Like many of you, I watched the painful debate between John Fetterman and Dr. Mehmet Oz. A few things stood out at me.

First of all, Fetterman clearly flip-flopped on the fracking issue. He was quoted in a newspaper as being resolutely opposed to fracking, yet he declared himself to be in favor of it while on the debate stage.

A politician, just like anyone else, can legitimately change his mind on a complicated issue. But to deny that one ever held a publicly stated position is to reveal oneself an opportunist and a liar.

The lie is obvious here. The opportunism only slightly less so. When Fetterman declared himself against fracking, this was to appease the environmentalist lobby. This is the same reason Biden came into office canceling pipelines and drilling rights: the appeasement of an important constituency within the Democratic base (and, more significantly, the Democratic donor pool).

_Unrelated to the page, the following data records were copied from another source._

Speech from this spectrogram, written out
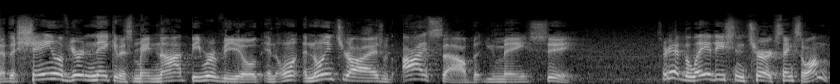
that the shame of your nakedness may not be revealed, and anoint your eyes with eye salve that you may see. So you have the Laodicean church think so I'm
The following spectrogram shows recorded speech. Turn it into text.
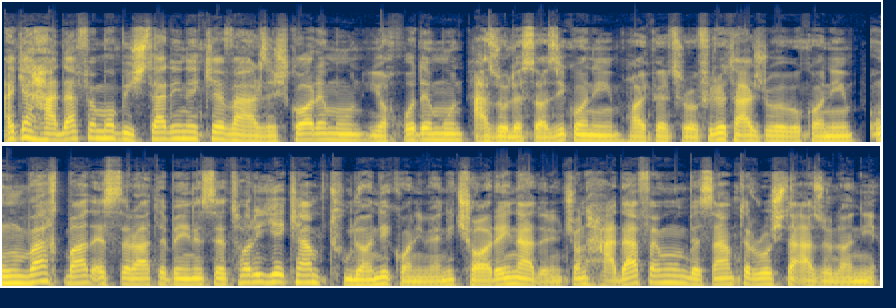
اگه هدف ما بیشتر اینه که ورزشکارمون یا خودمون عضله سازی کنیم hypertrophy رو تجربه بکنیم اون وقت باید استراحت بین ستا رو یکم طولانی کنیم یعنی چاره ای نداریم چون هدفمون به سمت رشد عضلانیه.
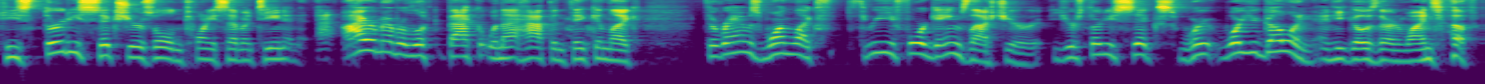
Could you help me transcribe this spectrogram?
He's 36 years old in 2017. And I remember look back when that happened thinking like, the Rams won like three, four games last year. You're 36. Where, where are you going? And he goes there and winds up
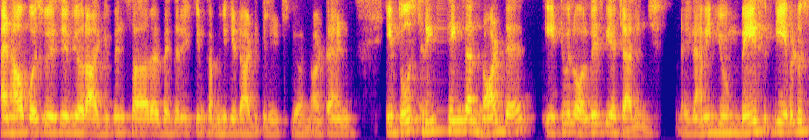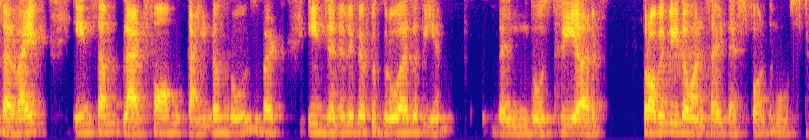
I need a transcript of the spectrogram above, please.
and how persuasive your arguments are or whether you can communicate articulately or not. And if those three things are not there it will always be a challenge like i mean you may be able to survive in some platform kind of roles but in general if you have to grow as a pm then those three are probably the ones I test for the most.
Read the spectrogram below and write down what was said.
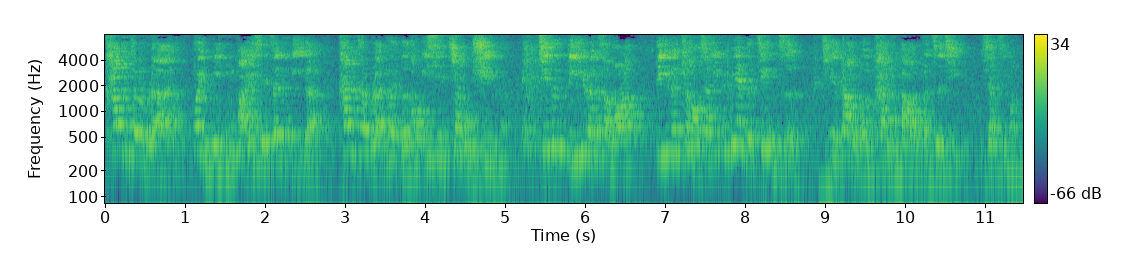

Then there was the matter of Fetterman’s health. Fetterman has had diagnosed heart problems since 2017. He suffered a stroke this past May. Fetterman had a noticeable difficulty processing language. Even members of the Democratic Party’s mainstream media cheerleading squad, like CNN’s Jill Filipovic, acknowledged this.

This raises the question of Fetterman’s physical fitness for office. It is a question that voters should not be forced to ask. The Democratic Party, to be blunt about it, should have run someone else. But the Democrats have struggled to field candidates who have anything approaching a centrist appeal. This is why the Democrats ran Joe Biden in 2020, despite his frequent confusion and possible cognitive decline.

 Fetterman is the closest thing Democrats could find to a centrist for the Pennsylvania senate race. Although he came from a privileged background (his assessment—not mine), Fetterman affects a working-class demeanor. He wears hoodies rather than shirts and ties, to project the image of being an “ordinary guy”. 

Although Fetterman toes the Democratic Party lines on abortion and economic populism, he is grounded enough to recognize—belatedly—that his party’s anti-energy stance has backfired on the Democrats…not to mention everyone in America who drives a car, heats their home in winter, or relies on consumer goods transported by truck.

Fetterman is 53 years old. Not elderly, but not exactly young anymore. I’m 54, only one year Fetterman’s senior, so I know the age of 53 quite well. 

Fifty-three is an age that can go either way, depending on one’s underlying health. A year ago I was gaining some weight and acutely feeling my age. In the past six months I’ve dropped fifteen pounds and started running again. I feel like a nineteen-year-old again. Or—no—maybe a thirty-nine-year-old, on my good days. Once you pass the mid-century mark, you have some limitations. That’s just the way it is. The next decade—the next year—can no longer be taken for granted.

Fetterman is clearly in poor health. He could still have a reasonably long life ahead of him, if given time to recover. 

Suppose you’re a voter in Pennsylvania. (And possibly you are, if you’re reading this.) Even if you agree with Fetterman’s positions, and don’t mind his flip-flops on others, you must consider the question: Is it in the best interest of Pennsylvania voters—or Fetterman himself—to send a man with such serious health problems to the United States Senate? 

The Democratic Party, after all, could have found someone else to run, if only the Democratic Party had a deeper bench of candidates who would not send centrist voters fleeing in terror.